» **EXERCISE**: Could you restate the entries below word for word and leave out the pictures?

*** SOURCE DATA Section Begins ***

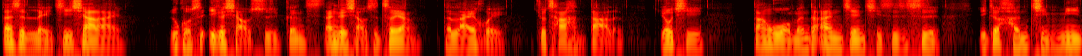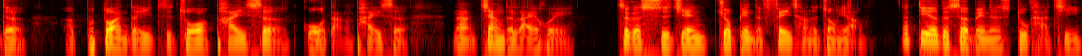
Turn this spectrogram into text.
但是累积下来，如果是一个小时跟三个小时这样的来回，就差很大了。尤其当我们的案件其实是一个很紧密的，呃，不断的一直做拍摄、过档拍摄，那这样的来回，这个时间就变得非常的重要。那第二个设备呢，是读卡机，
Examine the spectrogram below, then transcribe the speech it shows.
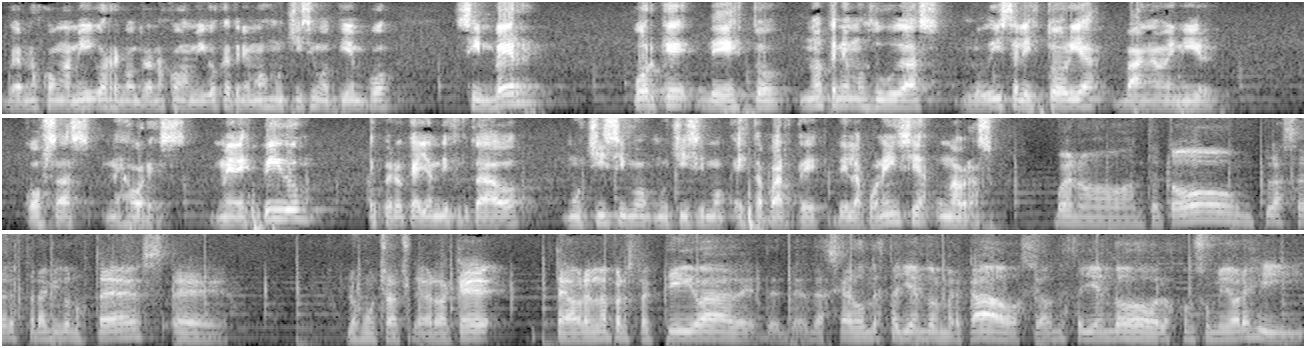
Vernos con amigos, reencontrarnos con amigos que tenemos muchísimo tiempo sin ver. Porque de esto no tenemos dudas, lo dice la historia, van a venir cosas mejores. Me despido, espero que hayan disfrutado muchísimo, muchísimo esta parte de la ponencia. Un abrazo. Bueno, ante todo, un placer estar aquí con ustedes. Eh, los muchachos. De verdad que te abren la perspectiva de, hacia dónde está yendo el mercado, hacia dónde está yendo los consumidores y,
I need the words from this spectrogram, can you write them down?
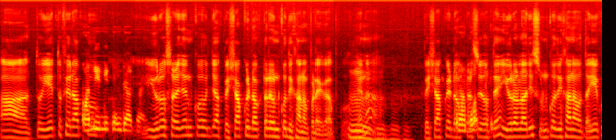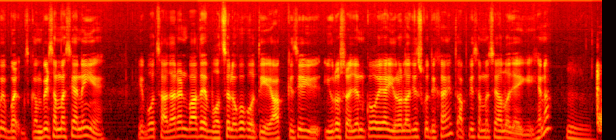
हाँ तो ये तो फिर आपको पानी निकल जाता है। यूरो सर्जन को या पेशाब के डॉक्टर है उनको दिखाना पड़ेगा आपको है ना? हम्म, हम्म, हम्म। पेशाब के डॉक्टर से होते हैं यूरोलॉजिस्ट उनको दिखाना होता है। ये कोई गंभीर समस्या नहीं है। ये बहुत साधारण बात है बहुत से लोगों को होती है। आप किसी यूरो सर्जन को या यूरोलॉजिस्ट को दिखाएँ तो आपकी समस्या हल हो जाएगी है ना? हम्म।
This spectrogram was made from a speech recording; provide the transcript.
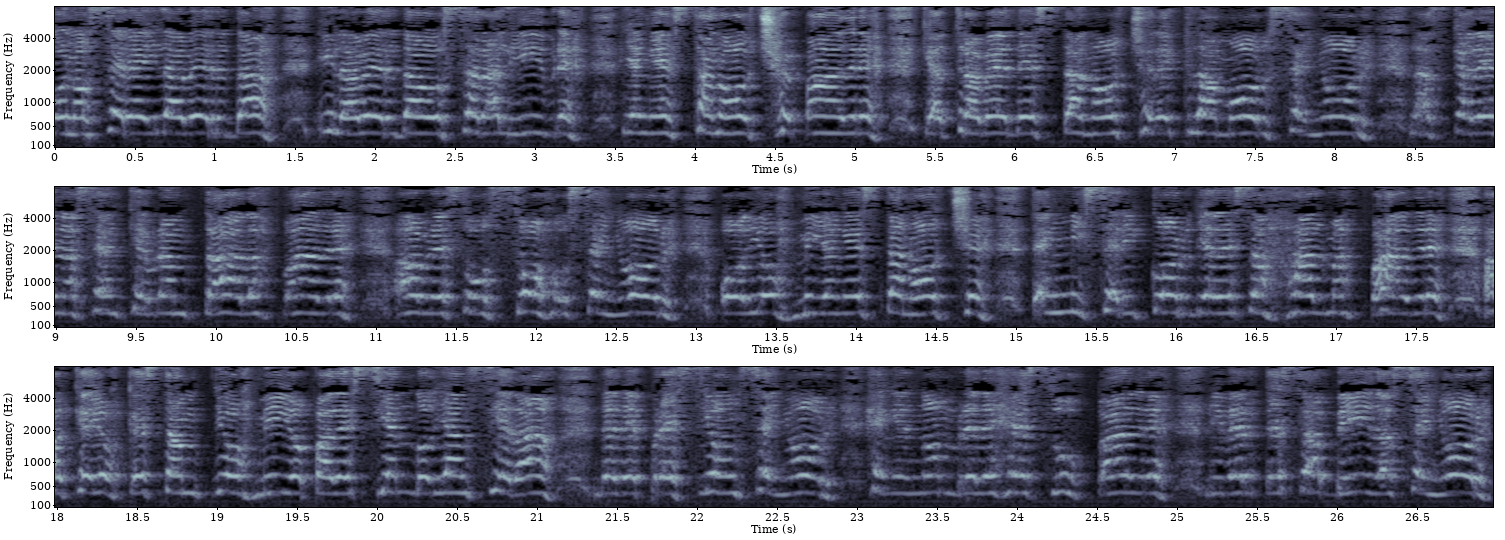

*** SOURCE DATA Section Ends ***

» **TASK RESULT**:
Turn this spectrogram into text.
但是累积下来，如果是一个小时跟三个小时这样的来回，就差很大了。尤其当我们的案件其实是一个很紧密的，呃，不断的一直做拍摄、过档拍摄，那这样的来回，这个时间就变得非常的重要。那第二个设备呢，是读卡机，
Examine the spectrogram below, then transcribe the speech it shows.
Vernos con amigos, reencontrarnos con amigos que tenemos muchísimo tiempo sin ver. Porque de esto no tenemos dudas, lo dice la historia, van a venir cosas mejores. Me despido, espero que hayan disfrutado muchísimo, muchísimo esta parte de la ponencia. Un abrazo. Bueno, ante todo, un placer estar aquí con ustedes. Eh, los muchachos. De verdad que te abren la perspectiva de, hacia dónde está yendo el mercado, hacia dónde está yendo los consumidores y,
I need the words from this spectrogram, can you write them down?
हाँ तो ये तो फिर आपको पानी निकल जाता है। यूरो सर्जन को या पेशाब के डॉक्टर है उनको दिखाना पड़ेगा आपको है ना? हम्म, हम्म, हम्म। पेशाब के डॉक्टर से होते हैं यूरोलॉजिस्ट उनको दिखाना होता है। ये कोई गंभीर समस्या नहीं है। ये बहुत साधारण बात है बहुत से लोगों को होती है। आप किसी यूरो सर्जन को या यूरोलॉजिस्ट को दिखाएँ तो आपकी समस्या हल हो जाएगी है ना? हम्म।
This spectrogram was made from a speech recording; provide the transcript.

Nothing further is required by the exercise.